During the post-Thanksgiving COVID surge in southern California, the intensive care units (ICUs) in community hospitals have been especially hard hit by an influx of critically ill COVID patients. On January 8, Christopher Ortiz, MD, PhD, became the first of our critical care specialists to help lighten the load on Martin Luther King Jr. Community Hospital (MLKCH) by covering shifts in its overstressed ICU.
“I think we’ve all seen and read about what’s going on in the community, at Antelope Valley and MLK,” said Maxime Cannesson, MD, PhD, our department chair. “They’ve been hit disproportionately compared to us. We understood they have a problem.”
“We realized actually that we had workforce available from the ICU to help,” Dr. Cannesson said. Though the UCLA ICUs are extremely busy, our intensivists have routinely spent days working in the regular operating rooms too, he explained. Thus, our department has the capacity to staff the OR with other faculty and staff anesthesiologists, allowing the intensivists to attend at these community hospitals, especially when the surgical volume was down due to COVID.
Our department has a long-standing relationship with MLKCH, delivering anesthesia services in the operating rooms and obstetric services. Our faculty member Hamid Nourmand, MD, serves as chief of the anesthesiology program and Medical Director of Perioperative Services at MLKCH, and a number of other faculty members and nurse anesthetists rotate on clinical duty. But until January, the MLKCH ICU had been staffed exclusively with pulmonary/critical care intensivists, who were struggling to meet the clinical demand.

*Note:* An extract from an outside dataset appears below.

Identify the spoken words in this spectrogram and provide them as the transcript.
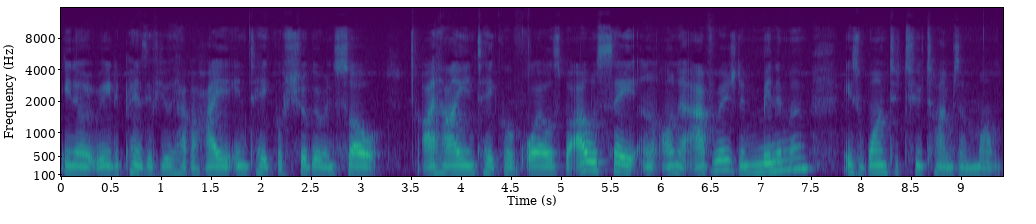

In December, Dr. Cannesson contacted the Chief Medical Officer, John Fisher, MD, MBA, to offer the additional help with ICU coverage.

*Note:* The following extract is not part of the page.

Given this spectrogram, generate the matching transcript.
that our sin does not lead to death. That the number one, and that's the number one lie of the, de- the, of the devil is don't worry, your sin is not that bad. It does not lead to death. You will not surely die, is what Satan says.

“He said yes, if you can, that would be great!” Dr. Cannesson recalled. Within two weeks, they worked out the details. Since Dr. Ortiz already had privileges at the hospital, there were no roadblocks to keep him from starting work right away.
MLKCH 100% above capacity with COVID patients

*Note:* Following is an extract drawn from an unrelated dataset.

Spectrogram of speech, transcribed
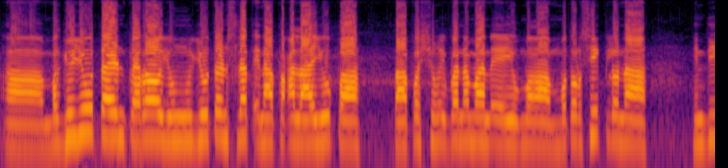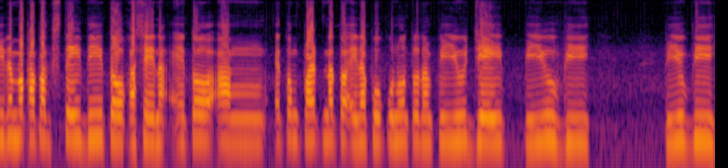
ah, mag-U-turn pero yung U-turn slot ay napakalayo pa. Tapos yung iba naman eh yung mga motorsiklo na hindi na makapag-stay dito kasi na ito ang itong part na to ay napupuno to ng PUJ, PUV, PUV.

Dr. Fisher gave Grand Rounds to our department on January 20, and explained that in recent weeks the hospital census at MLKCH has exceeded 200 patients though the hospital has only 130 licensed beds. There have been more than 35 patients doubled up in an ICU built to accommodate 20.
“The nurses, physicians, and respiratory therapists have been overwhelmed,” Dr. Fisher said, making the additional support from our department welcome indeed. The majority of MLKCH admissions have been COVID patients, both in the ICU and regular wards.
“The caseload increased to the point where two attendings are required during daytime hours to staff the ICU,” Dr. Ortiz said. “We serve as that second daytime attending to allow their staff a few days off from what have been near-daily ICU shifts.” Since the census has outgrown the physical ICU space on the first floor of the hospital, all ICU-level patients have been moved to a “makeshift” ICU on the fifth floor. Before that move, overflow ICU patients were housed in the PACU and emergency department.
High-risk population in local community
“It certainly has been challenging! Learning a new EMR, getting acquainted with new personnel and equipment – all of course took a few days to get used to,” Dr. Ortiz said. “The acuity is very high. On my first day I had 15 patients, all of whom had COVID and were intubated, and several of whom were on hemodialysis.”
The ICU patient population is predominately Latinx, Dr. Ortiz noted, “a reflection of the local area population, but also a stark reminder of the unique susceptibility of this community to COVID infection. Many of the older patients suffer from the sequelae of chronic conditions including diabetes, kidney disease, and obesity.”
Antelope Valley Hospital, a public hospital and Level II trauma center with 420 beds, located 63 miles north in Lancaster, has also seen its ICU and emergency department overrun with COVID patients since December. Though our department had no prior working relationship with Antelope Valley, our offer of help was eagerly accepted there too.
Joseph Meltzer, MD, the medical director of the UCLA Cardiothoracic ICU, has been the second intensivist to work at MLKCH and the first to cover the ICU at Antelope Valley. He described the unit as extremely busy, with a very high-acuity patient load.
In addition to Drs. Ortiz and Meltzer, other UCLA intensivists will be helping with the clinical care at MLKCH and Antelope Valley, including Vadim Gudzenko, MD, the director of our Critical Care Fellowship Program, David Boldt, MD, Laleh Jalilian, MD, and Michael Lin, MD. Other intensivists among our faculty have volunteered to pick up additional ICU shifts at UCLA to cover those going to outside ICUs as needed. Three physicians in our Critical Care Division are intensivists with emergency medicine training who also contribute to ICU coverage at Antelope Valley: Sara Crager, MD, Allison Ferreira, MD, and George Lim, MD.
“It gives me great pride to be able to help our community where it needs it the most,” Dr. Cannesson said. “I think it’s the right thing to do. It makes what we do extremely meaningful.”